A verbatim copy of the full data, with no pictures, is the expected answer.

Data entries:
• • • • • • •

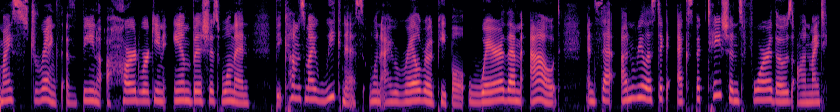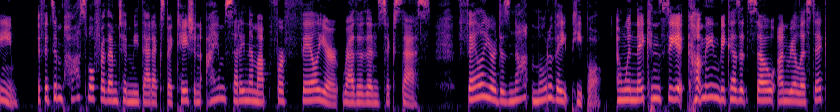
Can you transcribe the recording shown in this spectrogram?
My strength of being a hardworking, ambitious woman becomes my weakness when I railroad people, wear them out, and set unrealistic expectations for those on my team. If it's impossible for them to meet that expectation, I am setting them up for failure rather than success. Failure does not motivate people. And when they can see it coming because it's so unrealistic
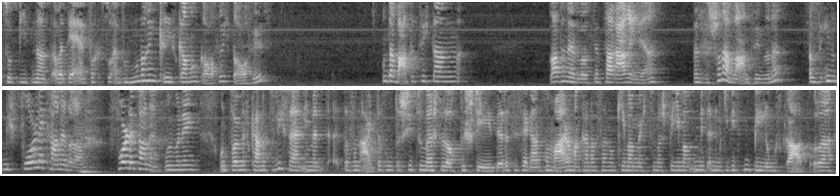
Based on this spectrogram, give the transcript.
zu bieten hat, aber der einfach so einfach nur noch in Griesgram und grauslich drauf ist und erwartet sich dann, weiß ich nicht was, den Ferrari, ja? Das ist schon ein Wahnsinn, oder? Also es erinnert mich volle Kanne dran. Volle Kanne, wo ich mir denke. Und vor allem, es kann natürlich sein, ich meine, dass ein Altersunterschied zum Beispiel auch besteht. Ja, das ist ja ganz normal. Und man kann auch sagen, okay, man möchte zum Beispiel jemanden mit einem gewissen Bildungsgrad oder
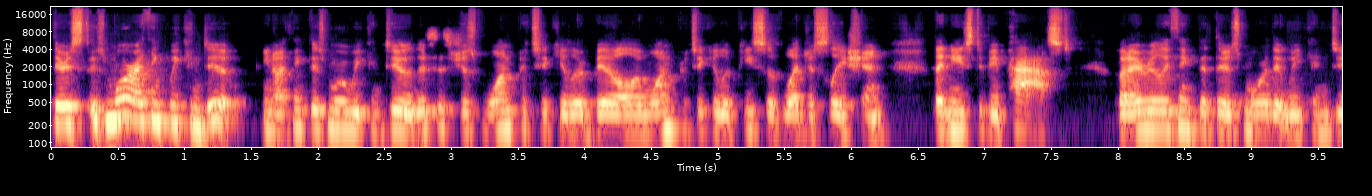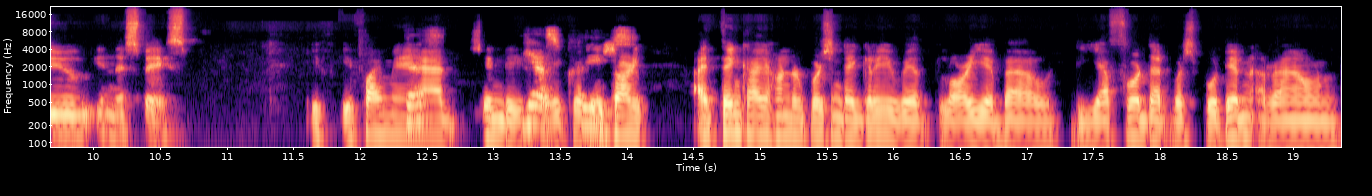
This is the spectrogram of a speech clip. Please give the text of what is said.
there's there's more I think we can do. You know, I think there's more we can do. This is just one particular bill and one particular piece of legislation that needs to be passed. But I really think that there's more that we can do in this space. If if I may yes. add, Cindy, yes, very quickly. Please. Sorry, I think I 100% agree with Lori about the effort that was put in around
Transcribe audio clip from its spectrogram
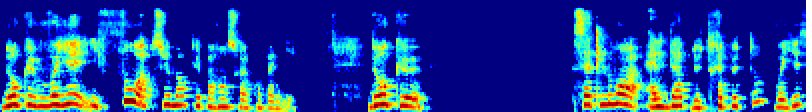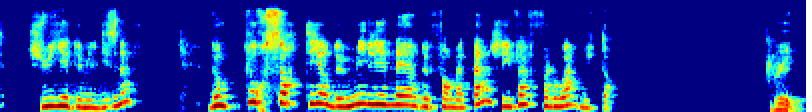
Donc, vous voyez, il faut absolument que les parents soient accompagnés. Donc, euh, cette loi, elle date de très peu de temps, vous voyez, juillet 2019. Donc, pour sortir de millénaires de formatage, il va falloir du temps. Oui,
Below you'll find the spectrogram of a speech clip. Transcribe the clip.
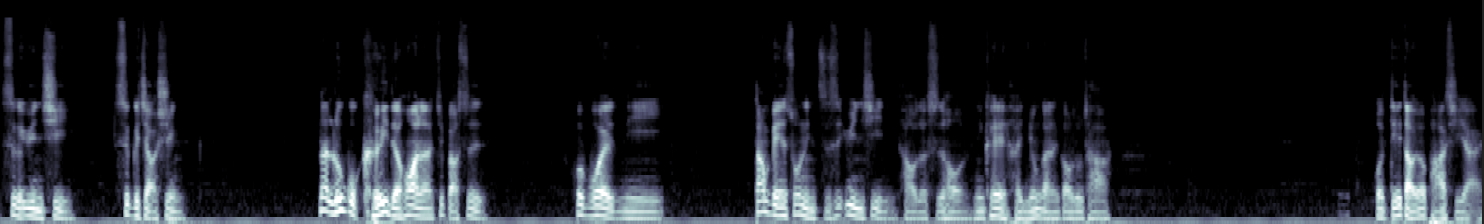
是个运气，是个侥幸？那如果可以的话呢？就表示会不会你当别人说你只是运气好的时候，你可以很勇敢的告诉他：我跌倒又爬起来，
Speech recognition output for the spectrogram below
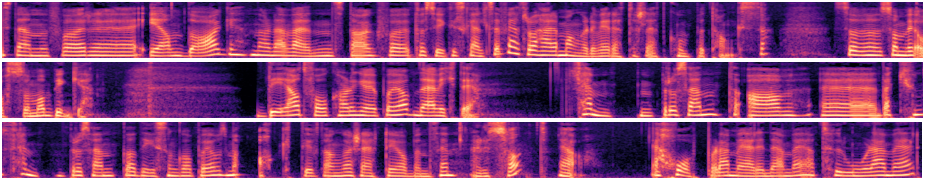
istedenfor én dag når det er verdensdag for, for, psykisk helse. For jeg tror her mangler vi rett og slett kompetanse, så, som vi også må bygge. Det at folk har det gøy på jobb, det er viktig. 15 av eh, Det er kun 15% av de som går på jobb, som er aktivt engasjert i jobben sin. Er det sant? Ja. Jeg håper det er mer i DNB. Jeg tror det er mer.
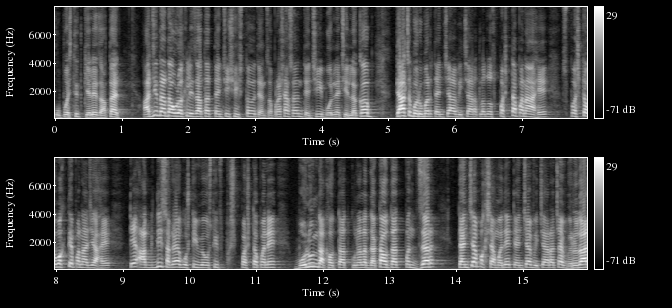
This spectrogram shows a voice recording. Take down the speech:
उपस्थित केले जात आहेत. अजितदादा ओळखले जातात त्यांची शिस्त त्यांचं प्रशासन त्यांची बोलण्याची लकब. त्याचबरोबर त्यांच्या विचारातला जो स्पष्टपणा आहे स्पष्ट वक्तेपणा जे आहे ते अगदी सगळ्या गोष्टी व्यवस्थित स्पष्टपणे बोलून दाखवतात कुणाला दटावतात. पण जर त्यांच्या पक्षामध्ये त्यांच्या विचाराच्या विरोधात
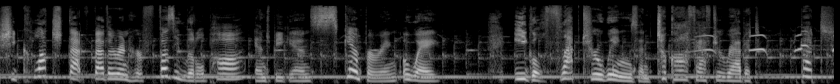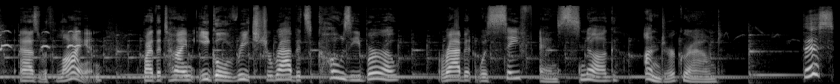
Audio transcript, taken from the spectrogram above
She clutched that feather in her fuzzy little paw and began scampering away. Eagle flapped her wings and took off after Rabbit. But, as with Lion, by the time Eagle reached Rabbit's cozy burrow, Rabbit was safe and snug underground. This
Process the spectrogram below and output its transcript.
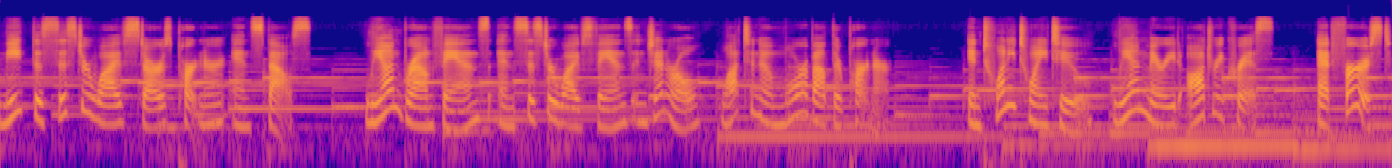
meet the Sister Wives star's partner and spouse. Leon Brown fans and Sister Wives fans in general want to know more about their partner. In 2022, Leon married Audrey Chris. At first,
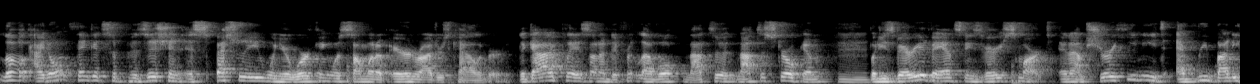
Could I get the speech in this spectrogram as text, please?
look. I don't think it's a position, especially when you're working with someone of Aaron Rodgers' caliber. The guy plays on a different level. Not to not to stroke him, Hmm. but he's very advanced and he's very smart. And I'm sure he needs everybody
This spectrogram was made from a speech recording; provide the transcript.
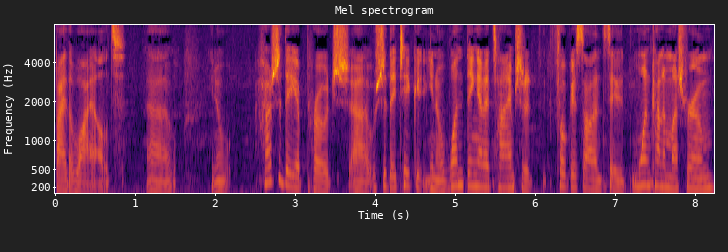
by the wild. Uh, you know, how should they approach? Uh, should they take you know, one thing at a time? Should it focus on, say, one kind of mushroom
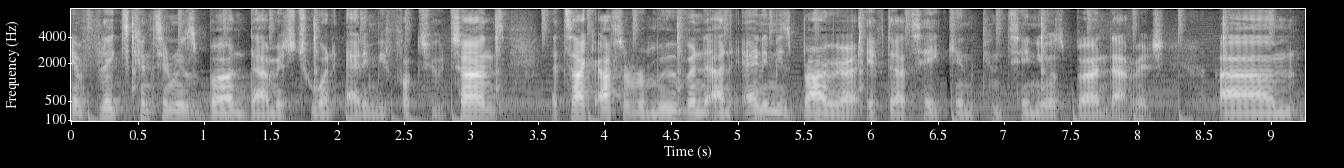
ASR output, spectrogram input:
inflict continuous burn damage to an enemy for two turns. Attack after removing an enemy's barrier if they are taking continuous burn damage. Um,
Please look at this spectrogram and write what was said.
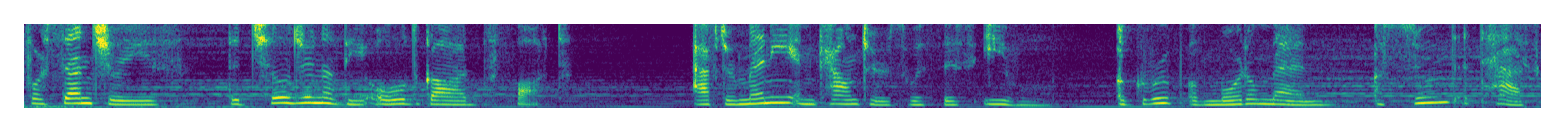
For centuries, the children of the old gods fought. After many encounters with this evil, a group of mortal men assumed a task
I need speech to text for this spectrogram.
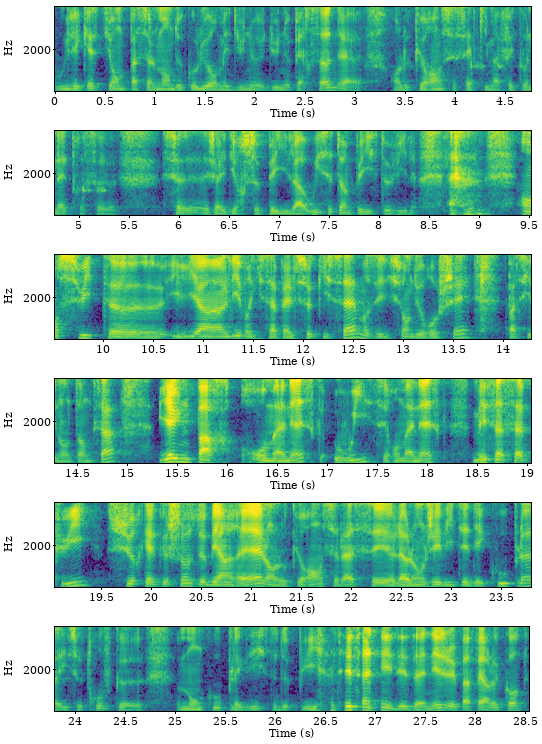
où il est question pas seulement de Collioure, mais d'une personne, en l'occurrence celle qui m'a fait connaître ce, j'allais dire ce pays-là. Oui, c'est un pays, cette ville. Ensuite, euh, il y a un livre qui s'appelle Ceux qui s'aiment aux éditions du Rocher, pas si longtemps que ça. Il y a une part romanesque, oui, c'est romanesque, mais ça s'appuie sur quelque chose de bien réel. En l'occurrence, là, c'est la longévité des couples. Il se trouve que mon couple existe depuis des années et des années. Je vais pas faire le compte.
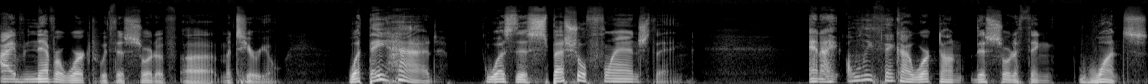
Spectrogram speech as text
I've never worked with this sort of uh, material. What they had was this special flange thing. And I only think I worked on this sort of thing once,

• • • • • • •

> Result of this task:
Can you transcribe the recording shown in this spectrogram?
My strength of being a hardworking, ambitious woman becomes my weakness when I railroad people, wear them out, and set unrealistic expectations for those on my team. If it's impossible for them to meet that expectation, I am setting them up for failure rather than success. Failure does not motivate people. And when they can see it coming because it's so unrealistic
Based on this spectrogram, give the transcript.
zu bieten hat, aber der einfach so einfach nur noch in Griesgram und grauslich drauf ist und erwartet sich dann, weiß ich nicht was, den Ferrari, ja? Das ist schon ein Wahnsinn, oder? Also es erinnert mich volle Kanne dran. Volle Kanne, wo ich mir denke. Und vor allem, es kann natürlich sein, ich meine, dass ein Altersunterschied zum Beispiel auch besteht. Ja, das ist ja ganz normal. Und man kann auch sagen, okay, man möchte zum Beispiel jemanden mit einem gewissen Bildungsgrad oder
This is the spectrogram of a speech clip. Please give the text of what is said.
there's there's more I think we can do. You know, I think there's more we can do. This is just one particular bill and one particular piece of legislation that needs to be passed. But I really think that there's more that we can do in this space. If if I may yes. add, Cindy, yes, very quickly. Please. Sorry, I think I 100% agree with Lori about the effort that was put in around
Transcribe audio clip from its spectrogram
Donc, vous voyez, il faut absolument que les parents soient accompagnés. Donc, euh, cette loi, elle date de très peu de temps, vous voyez, juillet 2019. Donc, pour sortir de millénaires de formatage, il va falloir du temps. Oui,
Below you'll find the spectrogram of a speech clip. Transcribe the clip.
是个运气，是个侥幸？那如果可以的话呢？就表示会不会你当别人说你只是运气好的时候，你可以很勇敢的告诉他：我跌倒又爬起来，
Speech recognition output for the spectrogram below
istedenfor én dag når det er verdensdag for, for, psykisk helse. For jeg tror her mangler vi rett og slett kompetanse, så, som vi også må bygge. Det at folk har det gøy på jobb, det er viktig. 15 av eh, Det er kun 15% av de som går på jobb, som er aktivt engasjert i jobben sin. Er det sant? Ja. Jeg håper det er mer i DNB. Jeg tror det er mer.
This spectrogram shows a voice recording. Take down the speech:
उपस्थित केले जात आहेत. अजितदादा ओळखले जातात त्यांची शिस्त त्यांचं प्रशासन त्यांची बोलण्याची लकब. त्याचबरोबर त्यांच्या विचारातला जो स्पष्टपणा आहे स्पष्ट वक्तेपणा जे आहे ते अगदी सगळ्या गोष्टी व्यवस्थित स्पष्टपणे बोलून दाखवतात कुणाला दटावतात. पण जर त्यांच्या पक्षामध्ये त्यांच्या विचाराच्या विरोधात
Audio transcript, taken from the spectrogram above
She clutched that feather in her fuzzy little paw and began scampering away. Eagle flapped her wings and took off after Rabbit. But, as with Lion, by the time Eagle reached Rabbit's cozy burrow, Rabbit was safe and snug underground. This
Process the spectrogram below and output its transcript.
meet the Sister Wives star's partner and spouse. Leon Brown fans and Sister Wives fans in general want to know more about their partner. In 2022, Leon married Audrey Chris. At first,
Could I get the speech in this spectrogram as text, please?
look. I don't think it's a position, especially when you're working with someone of Aaron Rodgers' caliber. The guy plays on a different level. Not to not to stroke him, Hmm. but he's very advanced and he's very smart. And I'm sure he needs everybody
This spectrogram was made from a speech recording; provide the transcript.
by the wild. Uh, you know, how should they approach? Uh, should they take you know, one thing at a time? Should it focus on, say, one kind of mushroom
ASR output, spectrogram input:
inflict continuous burn damage to an enemy for two turns. Attack after removing an enemy's barrier if they are taking continuous burn damage. Um,
Please look at this spectrogram and write what was said.
For centuries, the children of the old gods fought. After many encounters with this evil, a group of mortal men assumed a task
I need speech to text for this spectrogram.
où il est question pas seulement de Collioure, mais d'une personne, en l'occurrence celle qui m'a fait connaître ce, j'allais dire ce pays-là. Oui, c'est un pays, cette ville. Ensuite, euh, il y a un livre qui s'appelle Ceux qui s'aiment aux éditions du Rocher, pas si longtemps que ça. Il y a une part romanesque, oui, c'est romanesque, mais ça s'appuie sur quelque chose de bien réel. En l'occurrence, là, c'est la longévité des couples. Il se trouve que mon couple existe depuis des années et des années. Je vais pas faire le compte.
Spectrogram speech as text
I've never worked with this sort of uh, material. What they had was this special flange thing. And I only think I worked on this sort of thing once,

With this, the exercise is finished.